Part 2 Project 2011
Marcus Andren
University of East London, UK
China has recently become a major part of the global economy and the global community. As such it’s government is acutely aware of its position in relation to human rights and the media’s ability to globally publicise events for international scrutiny.

One area that has been heavily criticised is the legal system and particularly its injustice and corruption. There was a nationwide initiative started in 2006 with a semi autonomous organisation set up to find and bring corrupt legal professionals to justice.

These top down changes to the legal system are simultaneously met with equally significant bottom up changes occurring across many grassroots courts (the lowest tier of court). This Legal Centre proposes an extension of the ongoing progress within courts, complementing both top down and bottom up changes. This is explored primarily through the envelope, it’s geometry and materiality actively acting at the buildings main political element.

A double skin facade folds and delaminates to create all internal and external spaces, with variny levels of insulation, privacy, or potential occupation.

Over time the legal centre becomes inhabited and occupied by migrant workers from within the village. It is of no interest to some, just a building on the way to somewhere else, however the geometry and materiality perpetually expose as much of the legal process as often as possible, donating large parts of the building to public space, available for any kind of inhabitation and appropriation, be it protests or markets. It is through this proximity and daily contact the legal cente becomes understood. Advertising its puropse and intention quietly to those around it and raising everyones knowledge of their rights and the legal process that must occur when their rights are questioned.

The significance of this within the context of China is the courts ability to exact a fair justice, of an international standard, without the explicit intervention and intention of the government. The laws that are followed are of course the governments responsibility, however an eradication of corruption and fair representation within courts alone would give China a vastly improved international image.

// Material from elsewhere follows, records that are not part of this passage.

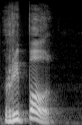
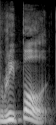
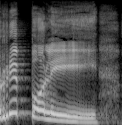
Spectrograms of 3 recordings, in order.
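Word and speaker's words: Ripoll: It's really Rapole. It's Rapole. And many people think that it's Italian. Oh, Ripoli, Ripolini, Ripoli. And there's no vowel at the end. There's no I.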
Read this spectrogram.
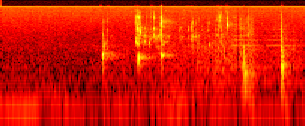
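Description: Milk pours into a cup.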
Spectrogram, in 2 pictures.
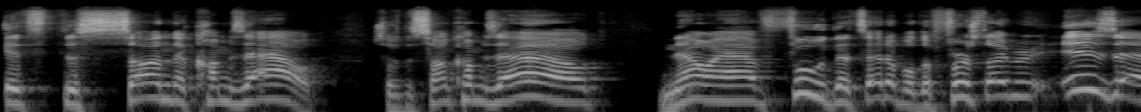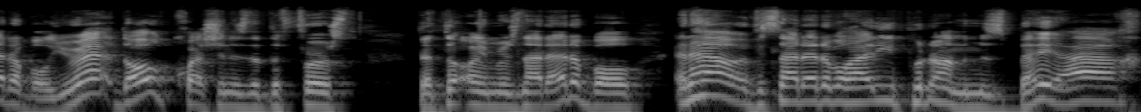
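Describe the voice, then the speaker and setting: A middle-aged man teaching a casual daily Talmud class in a lively, chatty way, mixing in Hebrew and Yiddish terms. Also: high-pitched, fast talker, hardly any pauses.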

Marcus Andren

Mr Robert Thum
• Page Hits: 4802         • Entry Date: 15 September 2011         • Last Update: 15 September 2011